Will R. BARNET
Will Barnet was born in Beverly, Massachusetts, and studied at the Boston Museum of Fine Arts School and then at the Art Students League in New York. He cites Daumier as his first great inspiration at the age of 14, both for "his profound vision of life and his unequalled draftsmanship." From the earliest years Barnet valued concept equally with technique. Printmaking gave him a wider, freer means of expression although painting has remained another important medium throughout his career.
His work of the 1930s and 1940s deals with the social themes in the forefront of the depression era, but also the more personal theme of the mother and child. He later taught art at such leading American schools as Yale University, Cornell University, and the Art Students League. Among his students at the Art Students league (1936-1981) nd at Cooper Union (1948 - 1978) and as a visiting professor at many colleges. Among his students at Copper Union wer Mark Rothko and Cy Twombly. Christopher B. Crosman, director of the Farnworth Museum, states the mark of a great tacher is "to insist on individual integrity and the value of finding one's own vision and artistic voice." Crosman calss Barnet "one of the art world's great humanitarians-mentor, exemplar, helping hand, and wise friend (Will Barnet: The nineties).
A prolific graphic artist, Barnet changed his style significantly at different points in his career. His earliest works were influenced by expressionism; they were followed by abstract works in the 1950s and 1960s, and finally evolved into more figurative works of silhouetted forms set against geometrically designed backgrounds. Barnet has worked in most print media and is recognized for his command of all techniques. His work has been exhibited in prominent museums and galleries in the United States and Canada and is included in many prestigious collections, including the Metropolitan Museum of Art and the Guggenheim Museum in New York and the Boston Museum of Fine Arts.
Barnet's impressive exhibition record extends from 1934 to 2002. His work is in the collections of American's major museums, including the Albright-Knox Art Gallery; Art Institute of Chicago,; Corcoran Gallery of Art; Solomon R. Guggenheim Museum; Metropolitan Museum of Art; Museum of Modern Art; Museum of Fine Art, Boston; National Gallery of Art; Phillips Collection; Seattle Art Museum; and the Whitney Museum of American Art.
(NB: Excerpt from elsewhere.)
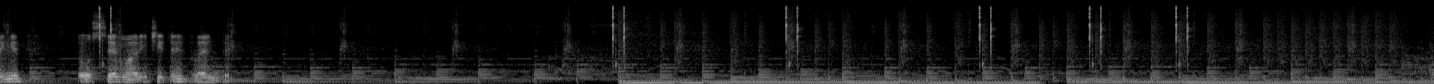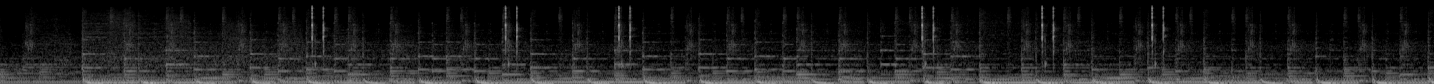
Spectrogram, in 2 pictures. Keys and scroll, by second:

Tomar sums up Barnet's long and distinguished career concluding, " His oeuvre provides a microcosm of modern movements in the history of American art and of the development of printmaking as a fine art form from 1930 through the 20th centrury."